• 16001 South 108th Avenue, Orland Park, Illinois 60467
     
  • 2850 West 95th Street
    Suite 403, Evergreen Park, Illinois 60805

     
  • 1890 Silver Cross Boulevard
    Pavilion A.
    Suite 245, New Lenox, IL 60451
Nose

Snoring/ Sleep Apnea

Snoring is a noise produced during sleep that originates in the back of the throat or nose. Snoring occurs when the muscles in the back of the mouth, tongue and throat relax while sleeping, which narrows or blocks the airway. Breathing causes your uvula (soft palate) to vibrate and knock against the back of the throat, resulting in the snoring sound. Swollen or infected tonsils and adenoids, blocked nasal passages or a deviated septum can also narrow the airway and lead to snoring. Obesity, some medications and alcohol consumption before bedtime may contribute to snoring.

Snoring can also be a sign of a more serious problem, known as obstructive sleep apnea. With sleep apnea, the relaxed muscles at the back of the throat cause the throat to close, this stops breathing, typically from 20 seconds to up to three minutes. Most sleep apnea sufferers experience this cycle of snoring, apnea and awakening five or more times a night. Sleep apnea has a higher incidence among people age 40 and older, people with a family history of snoring and in postmenopausal women.

Because it disrupts the normal sleep pattern, sleep apnea makes you feel tired, slows your reaction time and can lead to confused thinking and memory loss. Other complications of sleep apnea can be high blood pressure, heart attacks, stroke, hypertension, anxiety and depression.

Sleep apnea is diagnosed through a physical examination with particular emphasis on weight, blood pressure and airway constriction in the nose, throat and lungs. In many cases, a sleep test will be recommended at a sleep laboratory. The sleep test monitors 16 different body functions while you sleep and can help identify the exact cause and severity of the sleep apnea.

Simple techniques for alleviating mild apnea are to sleep on your sides (not on your back) and avoid alcohol or sedatives before bedtime. In mild cases, treatment may consist of nasal decongestants, inhaled steroid preparations or oral mouth devices that force the jaw forward to prevent the tongue from falling back and constricting the throat. For more difficult cases, your doctor may prescribe a Continuous Positive Airway Pressure (CPAP). This device straps onto your face and generates pressurized air, which helps keep your airway open during sleep. In severe cases, surgery may be called for to open the airway, including a tonsillectomy, adenoidectomy or deviated septum repair.

If you suffer from debilitating snoring or think you may have sleep apnea, please contact our office and schedule an appointment with one of our otolaryngologists.

Nasal Fx

Nosebleeds (epistaxis)
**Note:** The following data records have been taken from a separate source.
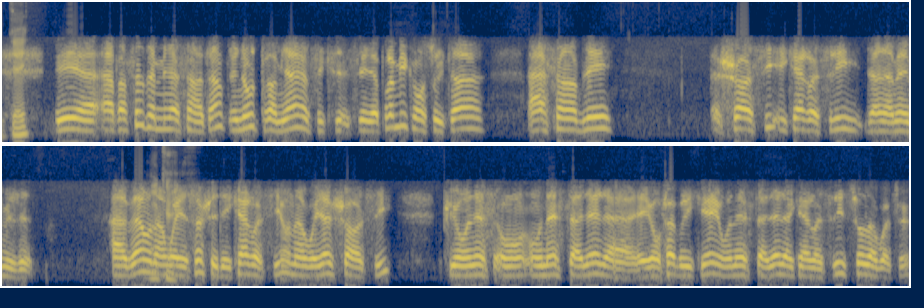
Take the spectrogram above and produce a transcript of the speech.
OK. Et euh, à partir de 1930, une autre première, c'est que c'est- le premier constructeur à assembler châssis et carrosserie dans la même usine. Avant, on envoyait ça chez des carrossiers, on envoyait le châssis, puis on, on, on installait la, et on fabriquait et on installait la carrosserie sur la voiture.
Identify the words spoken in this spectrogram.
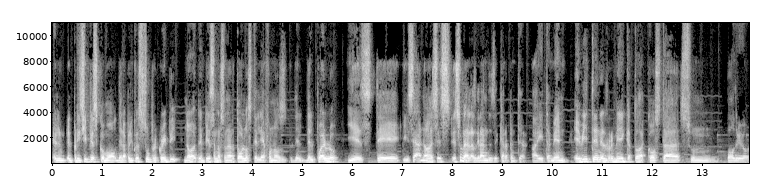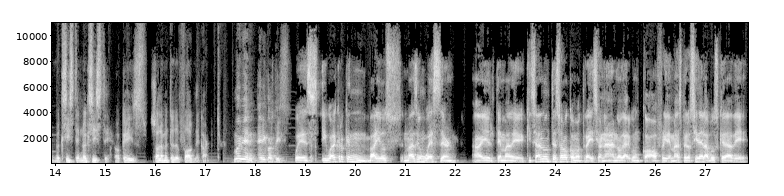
el, principio es como de la película es super creepy, ¿no? Empiezan a sonar todos los teléfonos del, pueblo y este, y sea, no, es, es, una de las grandes de Carpenter. Ahí también eviten el remake a toda costa, es un podrio, no existe, no existe, ¿ok? Es solamente The Fog de Carpenter. Muy bien, Eric Ortiz. Pues igual creo que en varios, en más de un western hay el tema de, quizá no un tesoro como tradicional, ¿no? De algún cofre y demás, pero sí de la búsqueda de,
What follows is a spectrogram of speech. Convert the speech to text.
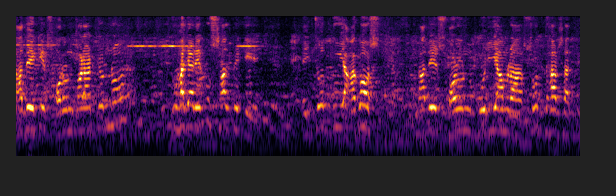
তাদেরকে স্মরণ করার জন্য দু হাজার একুশ সাল থেকে এই চোদ্দই আগস্ট তাদের স্মরণ করি আমরা শ্রদ্ধার সাথে।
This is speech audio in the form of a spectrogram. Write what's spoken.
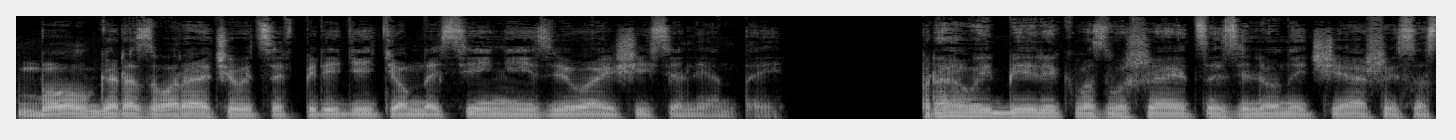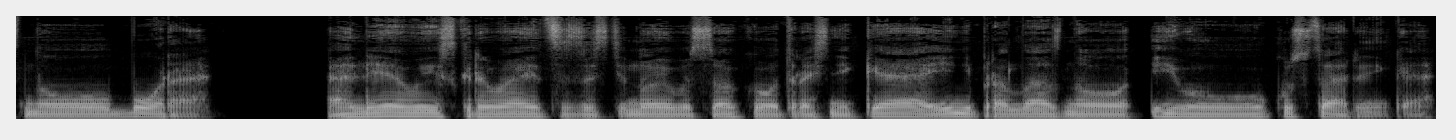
Волга разворачивается впереди темно-синей извивающейся лентой. Правый берег возвышается зеленой чашей соснового бора, а левый скрывается за стеной высокого тростника и непролазного ивового кустарника.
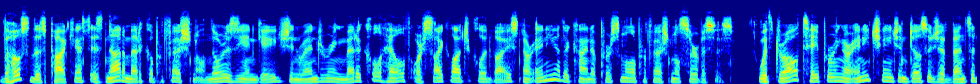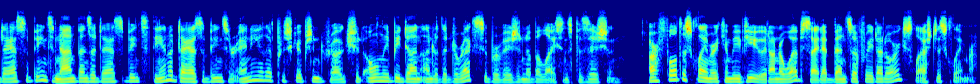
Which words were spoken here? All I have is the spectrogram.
The host of this podcast is not a medical professional, nor is he engaged in rendering medical, health, or psychological advice, nor any other kind of personal or professional services. Withdrawal, tapering, or any change in dosage of benzodiazepines, non-benzodiazepines, thienodiazepines, or any other prescription drug should only be done under the direct supervision of a licensed physician. Our full disclaimer can be viewed on our website at benzofree.org/disclaimer.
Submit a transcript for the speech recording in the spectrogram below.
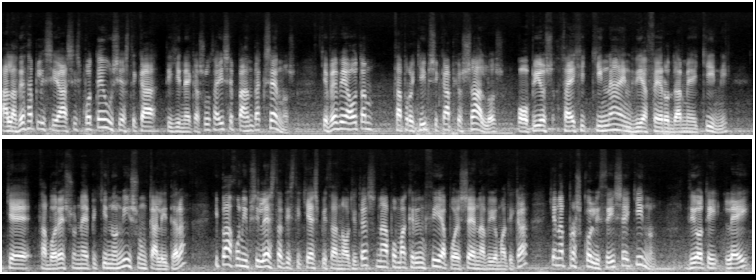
αλλά δεν θα πλησιάσεις ποτέ ουσιαστικά τη γυναίκα σου, θα είσαι πάντα ξένος. Και βέβαια όταν θα προκύψει κάποιος άλλος, ο οποίος θα έχει κοινά ενδιαφέροντα με εκείνη και θα μπορέσουν να επικοινωνήσουν καλύτερα, υπάρχουν υψηλές στατιστικές πιθανότητες να απομακρυνθεί από εσένα βιωματικά και να προσκοληθεί σε εκείνον. Διότι λέει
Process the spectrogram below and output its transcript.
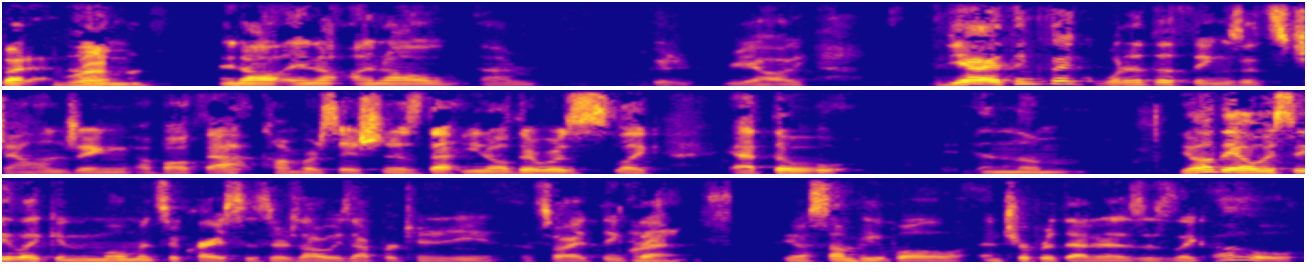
But right. um, in all in in all um, good reality, yeah, I think like one of the things that's challenging about that conversation is that you know there was like at the in the you know they always say like in moments of crisis there's always opportunity. So i think right. that you know some people interpret that as is like oh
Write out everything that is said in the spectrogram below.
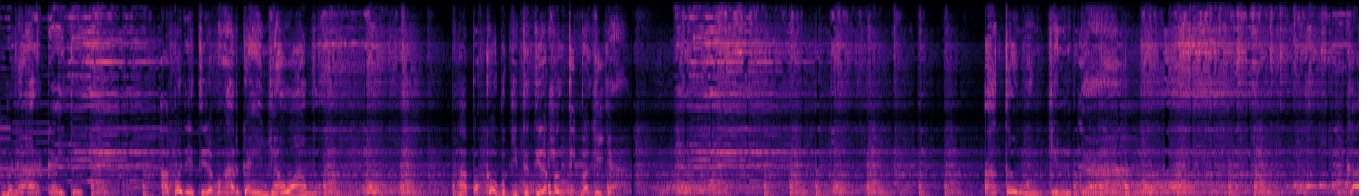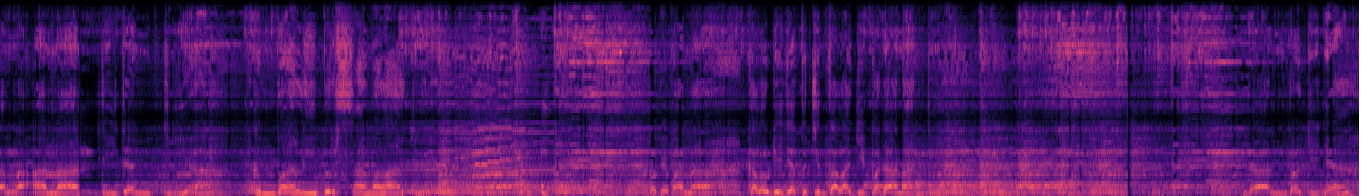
Benarkah itu? Apa dia tidak menghargai nyawamu? Apa kau begitu tidak penting baginya? Atau mungkinkah karena Anandi dan dia kembali bersama lagi? Bagaimana kalau dia jatuh cinta lagi pada Anandi? Dan baginya,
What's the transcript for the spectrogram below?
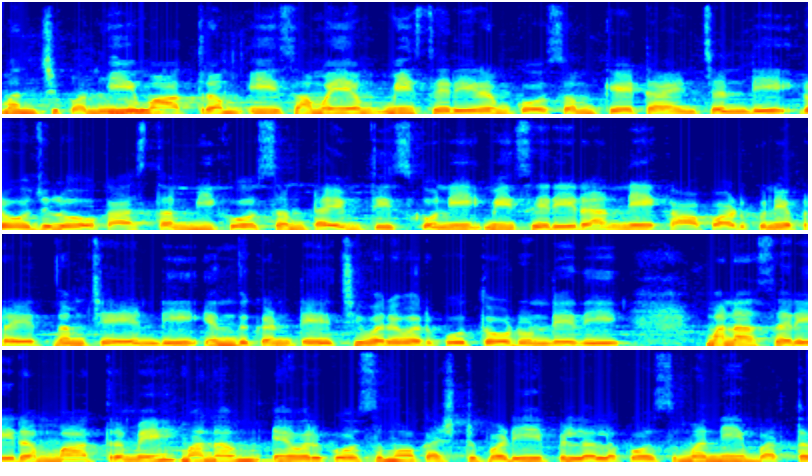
మంచి పనులు. ఈ మాత్రం ఈ సమయం మీ శరీరం కోసం కేటాయించండి. రోజులో కాస్త మీకోసం టైం తీసుకొని మీ శరీరాన్ని కాపాడుకునే ప్రయత్నం చేయండి. ఎందుకంటే చివరి వరకు తోడుండేది మన శరీరం మాత్రమే. మనం ఎవరి కోసమో కష్టపడి పిల్లల కోసమని భర్త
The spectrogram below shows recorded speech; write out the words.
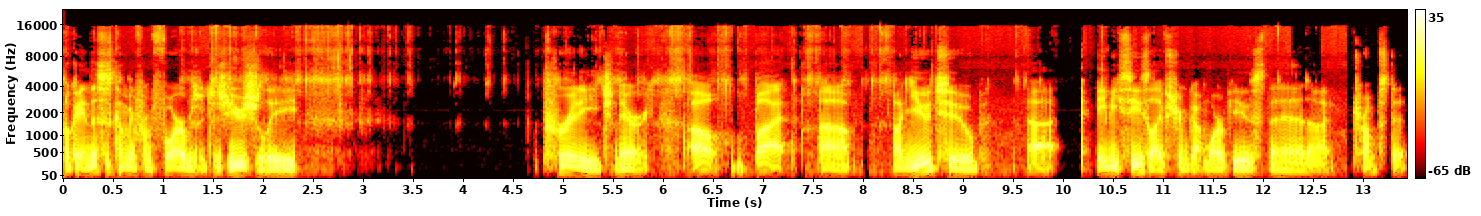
Okay, and this is coming from Forbes, which is usually pretty generic. Oh, but um, on YouTube, uh, ABC's live stream got more views than uh, Trump's did.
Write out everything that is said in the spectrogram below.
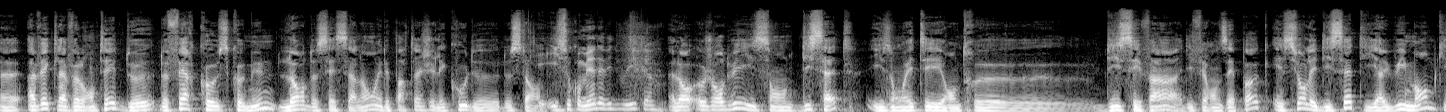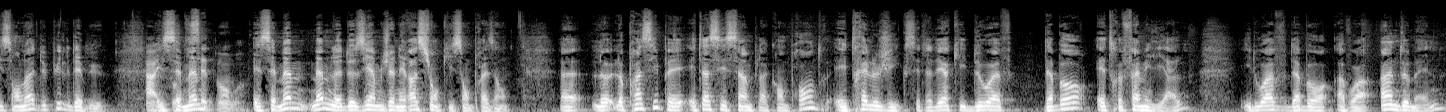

The nose is an area of the body that contains tiny blood vessels that can break easily. Nosebleeds can occur at any age but are most common in children aged 2-10 years and adults aged 50-80 years. Nosebleeds are divided into two types, depending on whether the bleeding is coming from the front or the back of the nose.

Anterior Nosebleed- Most nosebleeds (or epistaxis) begin in the lower part of the septum, the semi-rigid wall that separates the two nostrils of the nose. The septum contains blood vessels that can be broken by a blow to the nose or edge of a sharp fingernail. Nosebleeds coming from the front of the nose (anterior nosebleeds) often begin with a flow of blood out of one nostril when the patient is sitting or standing. Common in dry climates or during the winter months when dry, heating indoor air dehydrates the nasal membranes.

Posterior Nosebleed- More rarely, a nosebleed can begin high and deep within the nose and flow down the back of the mouth and throat, even if the patient is sitting or standing. Obviously, when lying down, even anterior (front of nasal cavity) nosebleeds may seem to flow toward the back of the throat, especially if coughing or blowing the nose. It is important to try to make the distinction between the anterior and posterior nosebleed, since posterior nosebleeds are often more sever and almost always require a physician’s care. Posterior nosebleeds are more likely to occur in older people, persons with high blood pressure and in cases of injury to the nose or face.